The Times went on to note in the article that it had "corroborated the story with two officials who have communicated with Mr. Stier," but the article apparently meant only that the Times had corroborated that Stier made his claim to the FBI. No firsthand corroboration of the alleged episode was apparently obtained.

The Times' revision stated: "Editors' Note: An earlier version of this article, which was adapted from a forthcoming book, did not include one element of the book's account regarding an assertion by a Yale classmate that friends of Brett Kavanaugh pushed his penis into the hand of a female student at a drunken dorm party. The book reports that the female student declined to be interviewed and friends say that she does not recall the incident. That information has been added to the article."

The Times' update came only after The Federalist's Mollie Hemingway, who reviewed an advance copy of the book, first flagged the article's omission on Twitter — prompting other commentators to press the issue.

The Times did not immediately respond to an email from Fox News seeking comment. But commentators made clear they felt the paper's note wasn't sufficient.


"Should I be surprised at this point that the NYT would make such an unforgivable oversight?" asked RealClearInvestigations' Mark Hemingway.

Wrote the Washington Examiner's Jerry Dunleavy: "Crazy how the 'one element' that wasn’t included in the original article was the part where the alleged victim’s friends said she doesn’t remember it happening."

For his part, President Trump unloaded on the Times, and suggested Kavanaugh should sue.

"The one who is actually being assaulted is Justice Kavanaugh - Assaulted by lies and Fake News!" Trump wrote. "This is all about the LameStream Media working with their partner, the Dems."

He added: "DO YOU BELIEVE WHAT THESE HORRIBLE PEOPLE WILL DO OR SAY. They are looking to destroy, and influence his opinions - but played the game badly. They should be sued!"

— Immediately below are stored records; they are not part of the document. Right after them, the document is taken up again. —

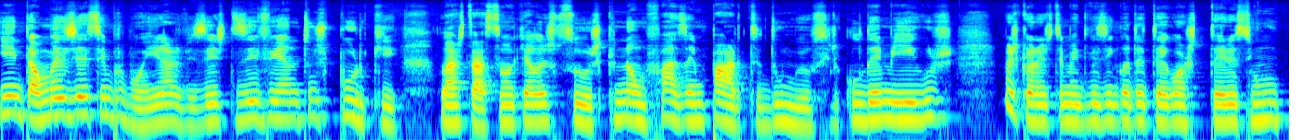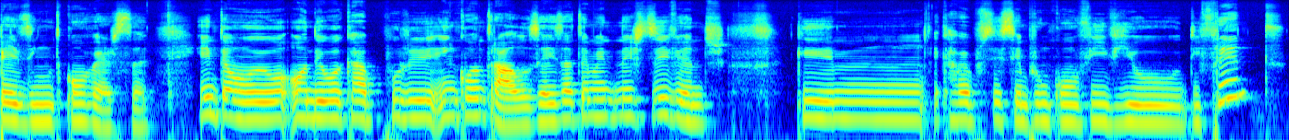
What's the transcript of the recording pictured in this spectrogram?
E então, mas é sempre bom ir às vezes a estes eventos porque, lá está, são aquelas pessoas que não fazem parte do meu círculo de amigos, mas que honestamente de vez em quando até gosto de ter assim um pezinho de conversa. Então, eu, onde eu acabo por encontrá-los é exatamente nestes eventos, que hum, acaba por ser sempre um convívio diferente,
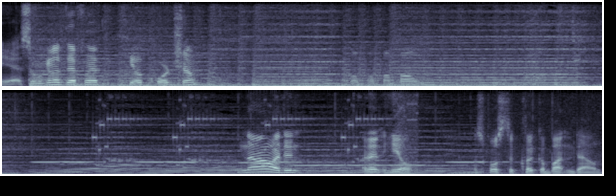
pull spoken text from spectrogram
Yeah, so we're gonna definitely have to heal Korcha. No, I didn't. I didn't heal. I was supposed to click a button down.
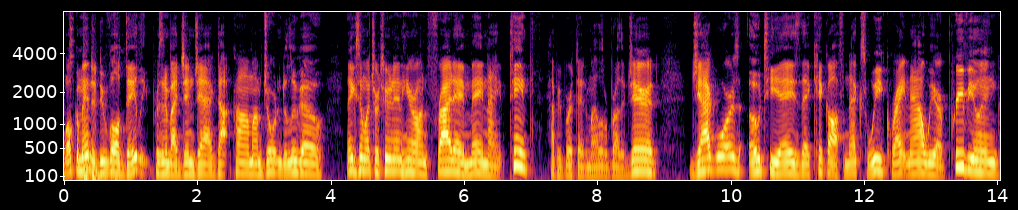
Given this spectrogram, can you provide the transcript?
Welcome into Duval Daily, presented by GenJag.com. I'm Jordan DeLugo. Thanks so much for tuning in here on Friday, May 19th. Happy birthday to my little brother Jared. Jaguars OTAs, they kick off next week. Right now, we are previewing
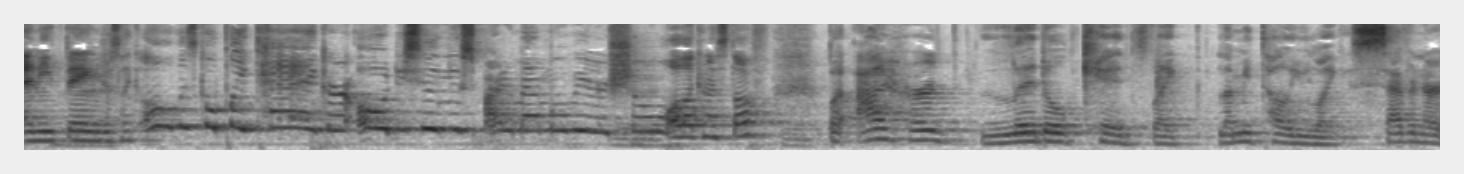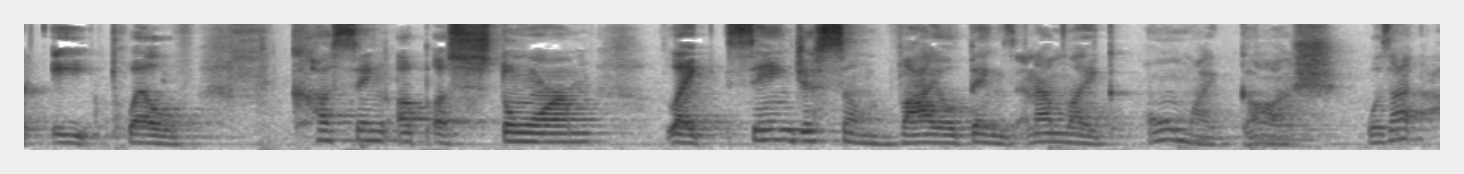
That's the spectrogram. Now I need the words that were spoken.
anything, just like, oh, let's go play tag or oh, do you see the new Spider-Man movie or show? All that kind of stuff. But I heard little kids, like, let me tell you, like seven or eight, twelve, cussing up a storm, like saying just some vile things. And I'm like, oh my gosh, was I.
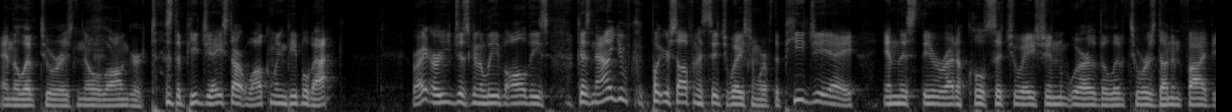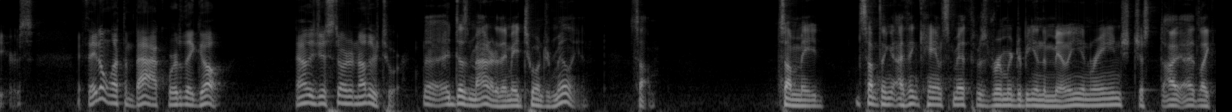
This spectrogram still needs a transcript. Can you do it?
and the LIV Tour is no longer. Does the PGA start welcoming people back? Right? Or are you just going to leave all these? Because now you've put yourself in a situation where if the PGA, in this theoretical situation where the LIV Tour is done in five years, if they don't let them back, where do they go? Now they just start another tour. Uh, it doesn't matter. They made 200 million. Some. Some made something. I think Cam Smith was rumored to be in the million range. Just I, I like,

Separately, the Times' article states that seven new witnesses could corroborate Deborah Ramirez's account that Kavanaugh allegedly exposed himself at a party. Only one of those second-hand witnesses claims to have heard about Kavanaugh's possible involvement at the time, according to the book, and Ramirez herself previously acknowledged she was not sure Kavanaugh was the culprit. Senate investigators and the FBI were unable to corroborate Ramirez's claims, and Ramirez did not cooperate with the GOP probe.